* **PROBLEM DESCRIPTION**
For the records below, copy exactly the span that begins at the line containing "Use the spectrogram" and stops after the line containing "For this spectrogram, write", minus any pictures.

* **MATERIAL FOR THE TASK**
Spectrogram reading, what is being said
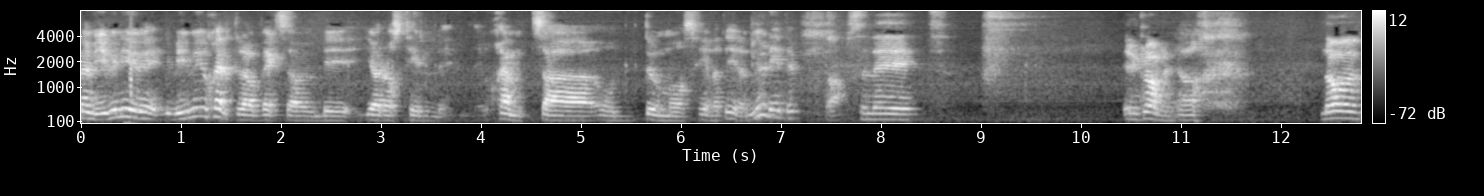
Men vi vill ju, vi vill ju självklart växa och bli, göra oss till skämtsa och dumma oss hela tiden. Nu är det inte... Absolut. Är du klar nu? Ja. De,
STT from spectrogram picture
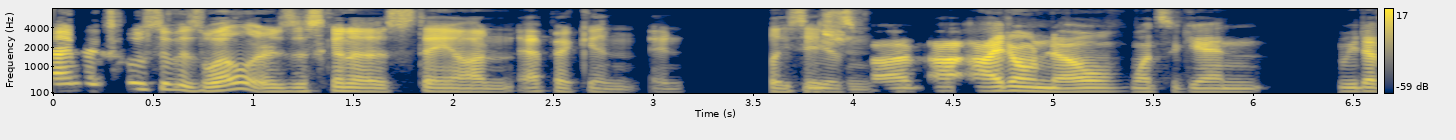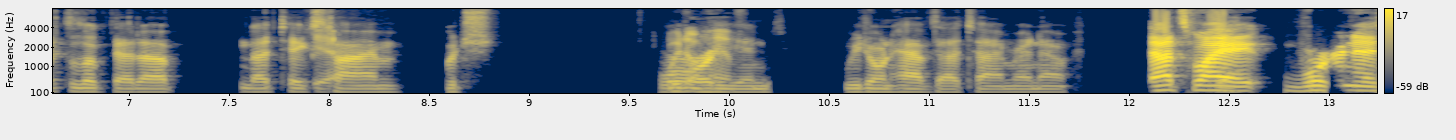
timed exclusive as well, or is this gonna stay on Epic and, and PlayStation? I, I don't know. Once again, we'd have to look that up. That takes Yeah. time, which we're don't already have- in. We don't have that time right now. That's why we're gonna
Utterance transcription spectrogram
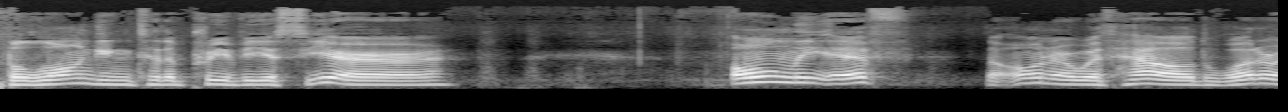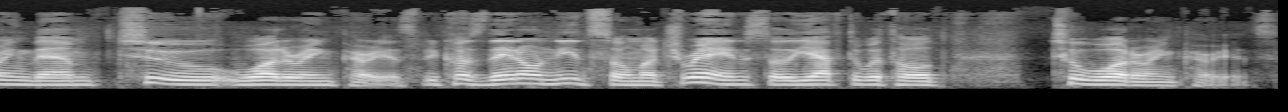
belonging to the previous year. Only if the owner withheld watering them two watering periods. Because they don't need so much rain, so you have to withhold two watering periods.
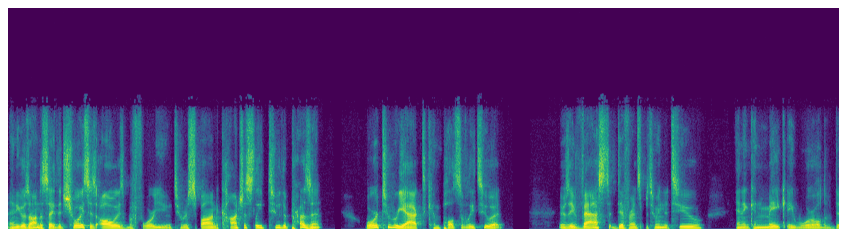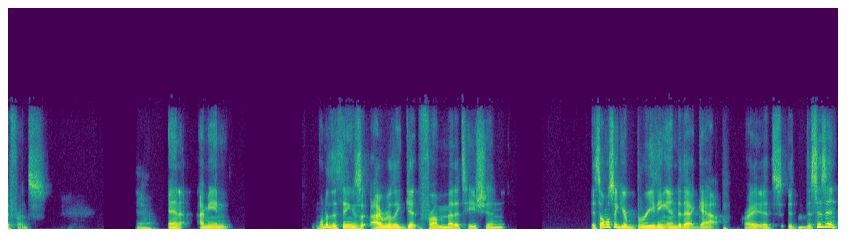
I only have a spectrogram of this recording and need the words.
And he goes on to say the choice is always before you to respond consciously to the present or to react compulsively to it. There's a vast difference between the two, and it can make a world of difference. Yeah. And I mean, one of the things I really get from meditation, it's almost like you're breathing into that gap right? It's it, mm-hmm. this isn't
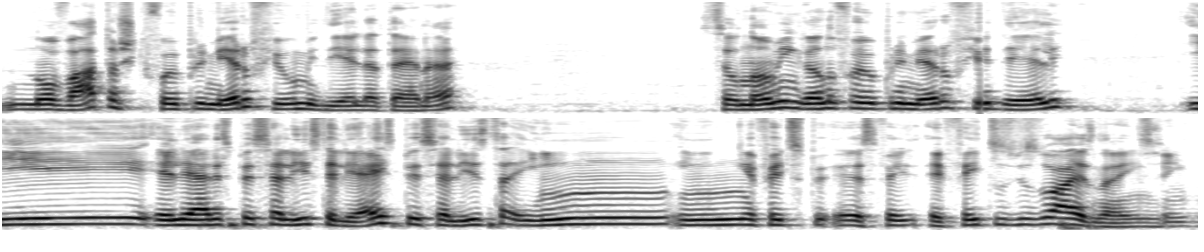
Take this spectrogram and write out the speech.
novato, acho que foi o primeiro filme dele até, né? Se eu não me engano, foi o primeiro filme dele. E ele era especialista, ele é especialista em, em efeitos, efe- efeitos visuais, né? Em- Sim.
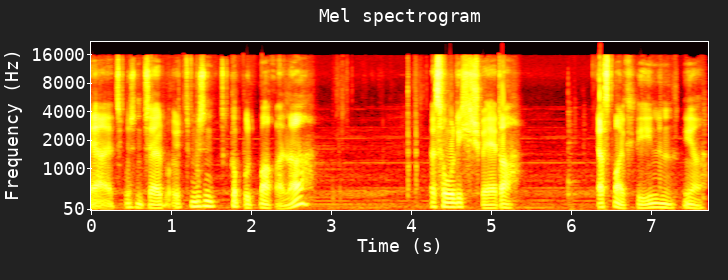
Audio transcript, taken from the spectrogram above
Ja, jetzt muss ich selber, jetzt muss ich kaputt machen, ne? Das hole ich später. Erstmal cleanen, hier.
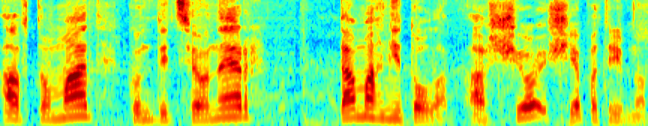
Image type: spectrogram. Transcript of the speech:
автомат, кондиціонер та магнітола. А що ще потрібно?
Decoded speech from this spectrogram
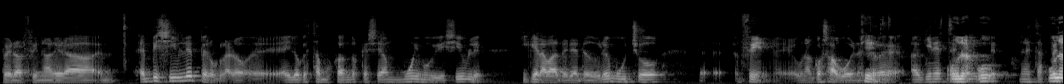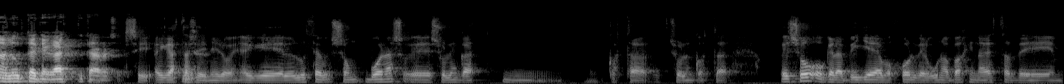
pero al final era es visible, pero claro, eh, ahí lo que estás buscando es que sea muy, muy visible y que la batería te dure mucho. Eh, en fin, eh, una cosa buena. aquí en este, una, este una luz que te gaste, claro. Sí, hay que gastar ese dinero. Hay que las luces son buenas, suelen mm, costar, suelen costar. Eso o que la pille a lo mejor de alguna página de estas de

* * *

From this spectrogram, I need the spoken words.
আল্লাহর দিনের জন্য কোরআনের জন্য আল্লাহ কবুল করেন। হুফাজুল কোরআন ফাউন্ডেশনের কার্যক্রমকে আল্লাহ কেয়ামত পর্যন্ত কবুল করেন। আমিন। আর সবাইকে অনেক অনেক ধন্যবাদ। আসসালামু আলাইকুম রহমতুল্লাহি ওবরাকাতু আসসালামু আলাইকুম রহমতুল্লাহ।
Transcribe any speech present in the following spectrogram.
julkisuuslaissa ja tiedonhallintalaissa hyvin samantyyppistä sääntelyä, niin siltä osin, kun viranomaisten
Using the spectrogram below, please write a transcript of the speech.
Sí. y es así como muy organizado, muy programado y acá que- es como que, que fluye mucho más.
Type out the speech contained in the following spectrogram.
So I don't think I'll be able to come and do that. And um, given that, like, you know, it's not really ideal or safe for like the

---

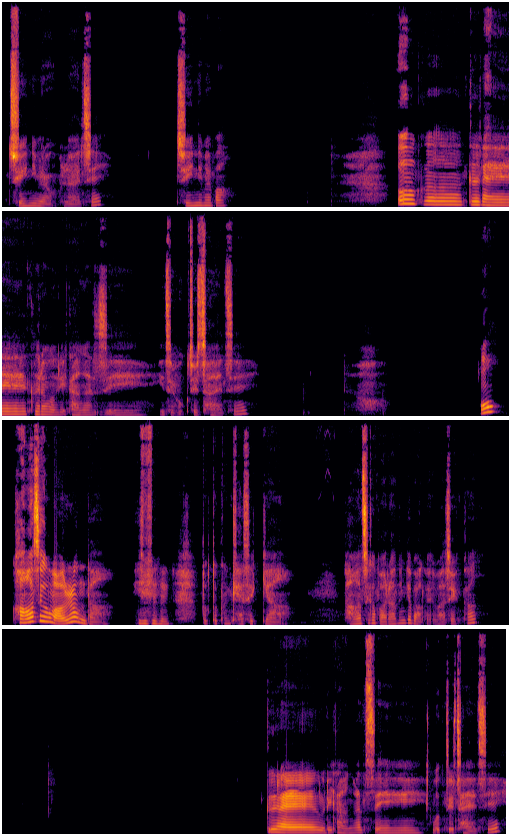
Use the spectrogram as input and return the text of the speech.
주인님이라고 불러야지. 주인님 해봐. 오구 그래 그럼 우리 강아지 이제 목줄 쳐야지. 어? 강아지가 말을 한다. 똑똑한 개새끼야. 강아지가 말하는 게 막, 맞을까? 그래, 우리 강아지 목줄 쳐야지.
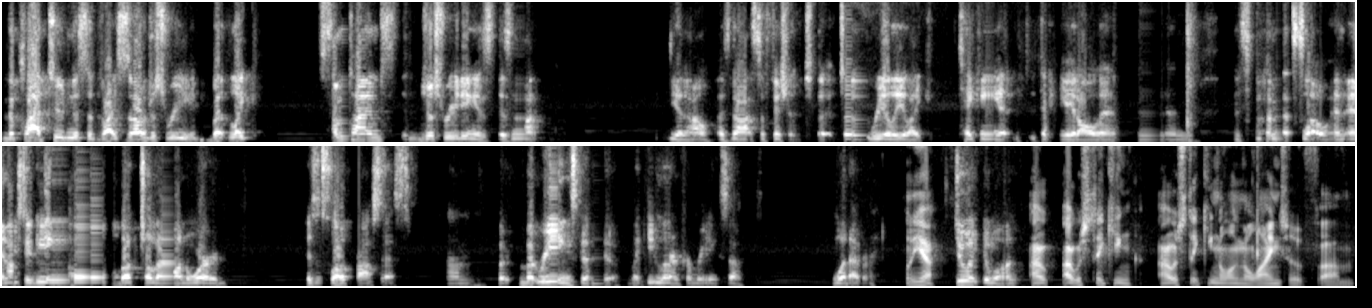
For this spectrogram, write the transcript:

* **WRITTEN ANSWER**
Use the spectrogram as input and return the text of the speech.
주인님이라고 불러야지. 주인님 해봐. 오구 그래 그럼 우리 강아지 이제 목줄 쳐야지. 어? 강아지가 말을 한다. 똑똑한 개새끼야. 강아지가 말하는 게 막, 맞을까? 그래, 우리 강아지 목줄 쳐야지.
For this spectrogram, write the transcript:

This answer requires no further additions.